There are tens, hundreds, or even 1000 times more bright galaxies at the edge of space-time (soon after the big bang) than astronomers had predicted, according to the James Webb Space Telescope, which has only been observing the sky for a few weeks.
“No one was expecting anything like this,” says Michael Boylan-Kolchin of the University of Texas, Austin. “Galaxies are exploding out of the woodwork,” says Rachel Somerville of the Flatiron Institute.
As gas clouds are believed to condense into stars and galaxies much more slowly than is suggested by Webb's galaxy-rich photos of the early universe, taken less than 500 million years after the big bang, galaxy formation models may now need to be revised.
Garth Illingworth of the University of California (UC), Santa Cruz, argues that this is "way outside the box" of what the models were forecasting.
Late in June, the NASA-led Webb orbiting observatory, which also received funding from the Canadian and European space agencies, started taking observations from its vantage position 1.5 million kilometers away from Earth.
It has spent most of its time up to this point working on demonstration projects like the Cosmic Evolution Early Release Science (CEERS) Survey. The Webb Space Telescope is intended to explore cosmic history more thoroughly than the Hubble Space Telescope.
|The James Webb Space Telescope captured this galaxy at a record distance.SOPHIE JEWELL/CLARA POLLOCK
Webb is more sensitive to such distant sources, whose light is stretched to longer, redder wavelengths by cosmic expansion, thanks to its 6.5-meter mirror, which has six times the area of Hubble's and operates at infrared wavelengths.
Within days of starting its observations, Webb discovered a candidate galaxy that would have been the farthest distant object ever observed if it had been visible when the universe was only 230 million years old or 1.7% of its present age.
Surveys conducted since then have revealed that the object is just one of a dazzling array of early galaxies, each of which is modest by modern standards but has a higher luminosity than anticipated.
According to photos of a small piece of sky, some scientists warn that the abundance may be a mirage. Boylan-Kolchin questions whether Webb simply "lucked out" and gazed into a massive cluster of galaxies that was denser than the rest of the early universe.
When CEERS expands its scope later this year and results from additional comprehensive surveys are available, that question will be answered.
A few of these posing galaxies have already been found by Webb's early scientific teams, as they report in a number of recent preprints. However, astronomers may have to fundamentally rethink galaxy formation or the dominant cosmology if the abundance of early galaxies is real.
According to Charlotte Mason of the Niels Bohr Institute, research using Hubble has revealed that star formation has been occurring at a comparatively consistent rate for up to 600 million years after the big bang.
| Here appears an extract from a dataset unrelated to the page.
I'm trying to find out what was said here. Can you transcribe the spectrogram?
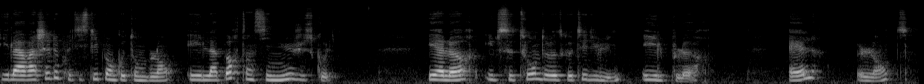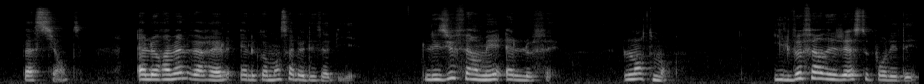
Il a arraché le petit slip en coton blanc et il la porte ainsi nue jusqu'au lit. Et alors, il se tourne de l'autre côté du lit et il pleure. Elle, lente, patiente, elle le ramène vers elle et elle commence à le déshabiller. Les yeux fermés, elle le fait. Lentement. Il veut faire des gestes pour l'aider.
However, the Webb data suggest that in earlier eras, it was moving at a far faster rate—so quickly, that gas clouds were collapsing without any restraint from heat or supernovae.
In fact, Tommaso Treu of the University of California, Los Angeles, who is in charge of the GLASS Webb survey, claims that his team is observing these young galaxies "form stars like crazy." They look, he adds, “like giant balls of star formation and nothing else.”
James Webb is already breaking many astronomical records and we can't wait to see what's next.